* Problem requirements: All of the data below should be printed again exactly, pictures excluded.

* Data supplied:
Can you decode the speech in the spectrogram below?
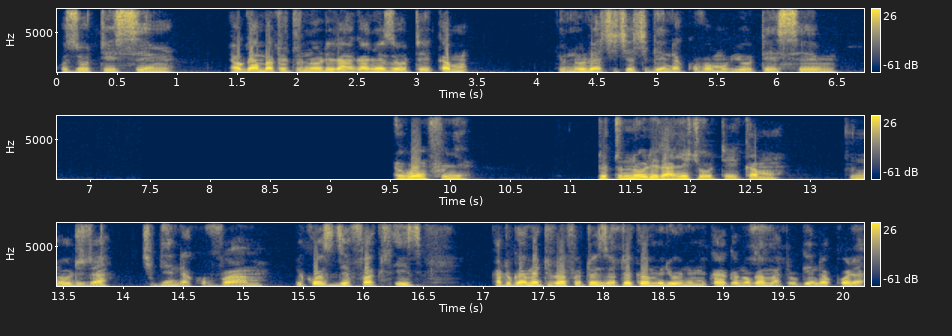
kuzooteeseemu. Agamba totunuuliranga nyo zooteekamu tunuulira kiki ekigenda kuva mu byoteeseemu. Oba onfunye? Totunuulira nyo kyoteekamu tunuulira kigenda kuvaamu because the fact is katugambe tulaffe tuyinza oteekawo miliyoni mukaaga n'ogamba nti ogenda kukola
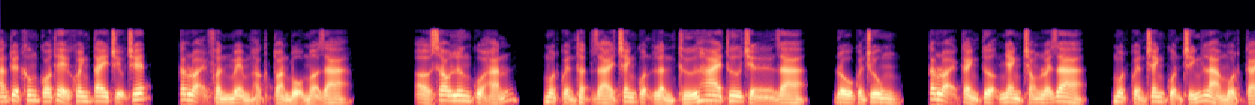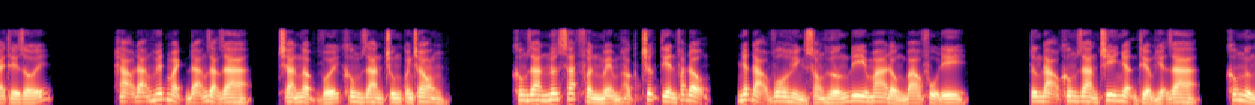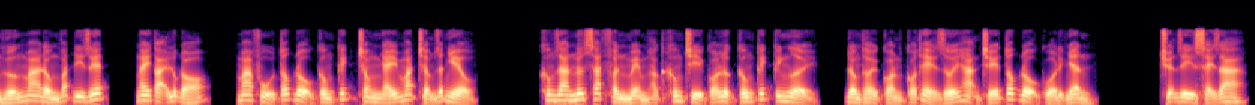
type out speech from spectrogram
hắn tuyệt không có thể khoanh tay chịu chết, các loại phần mềm hoặc toàn bộ mở ra. Ở sau lưng của hắn, một quyển thật dài tranh cuộn lần thứ hai thư triển ra, đồ quyển chung, các loại cảnh tượng nhanh chóng lóe ra, một quyển tranh cuộn chính là một cái thế giới. Hạo đãng huyết mạch đãng dạng ra, tràn ngập với không gian chung quanh trong. Không gian nước sắt phần mềm hoặc trước tiên phát động, nhất đạo vô hình sóng hướng đi ma đồng bao phủ đi. Từng đạo không gian chi nhận thiểm hiện ra, không ngừng hướng ma đồng vắt đi giết, ngay tại lúc đó, ma phủ tốc độ công kích trong nháy mắt chậm rất nhiều. Không gian nước sát phần mềm hoặc không chỉ có lực công kích kinh người, đồng thời còn có thể giới hạn chế tốc độ của địch nhân. Chuyện gì xảy ra?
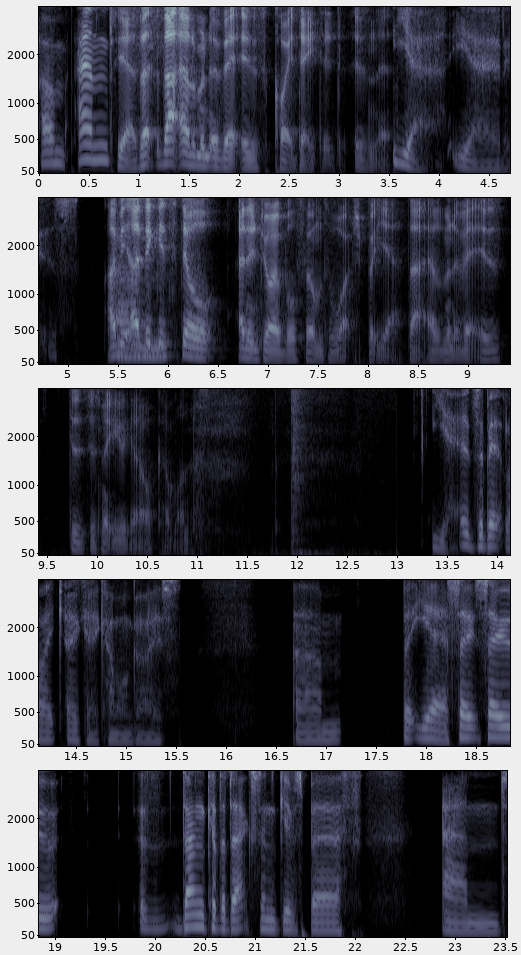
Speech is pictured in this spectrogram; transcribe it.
Um, and yeah, that that element of it is quite dated, isn't it? yeah, yeah, it is. I mean, I Um, think it's still an enjoyable film to watch, but yeah, that element of it is does just make you go, "Oh, come on." yeah, it's a bit like okay, come on, guys. Um, but yeah, so so Danke the Dachshund gives birth, and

* Response below:
Can you decode the speech in the spectrogram below?
kuzooteeseemu. Agamba totunuuliranga nyo zooteekamu tunuulira kiki ekigenda kuva mu byoteeseemu. Oba onfunye? Totunuulira nyo kyoteekamu tunuulira kigenda kuvaamu because the fact is katugambe tulaffe tuyinza oteekawo miliyoni mukaaga n'ogamba nti ogenda kukola
type out speech from spectrogram
hắn tuyệt không có thể khoanh tay chịu chết, các loại phần mềm hoặc toàn bộ mở ra. Ở sau lưng của hắn, một quyển thật dài tranh cuộn lần thứ hai thư triển ra, đồ quyển chung, các loại cảnh tượng nhanh chóng lóe ra, một quyển tranh cuộn chính là một cái thế giới. Hạo đãng huyết mạch đãng dạng ra, tràn ngập với không gian chung quanh trong. Không gian nước sắt phần mềm hoặc trước tiên phát động, nhất đạo vô hình sóng hướng đi ma đồng bao phủ đi. Từng đạo không gian chi nhận thiểm hiện ra, không ngừng hướng ma đồng vắt đi giết, ngay tại lúc đó, ma phủ tốc độ công kích trong nháy mắt chậm rất nhiều. Không gian nước sát phần mềm hoặc không chỉ có lực công kích kinh người, đồng thời còn có thể giới hạn chế tốc độ của địch nhân. Chuyện gì xảy ra?
Speech is pictured in this spectrogram; transcribe it.
Um, and yeah, that that element of it is quite dated, isn't it? yeah, yeah, it is. I mean, I Um, think it's still an enjoyable film to watch, but yeah, that element of it is does just make you go, "Oh, come on." yeah, it's a bit like okay, come on, guys. Um, but yeah, so so Danke the Dachshund gives birth, and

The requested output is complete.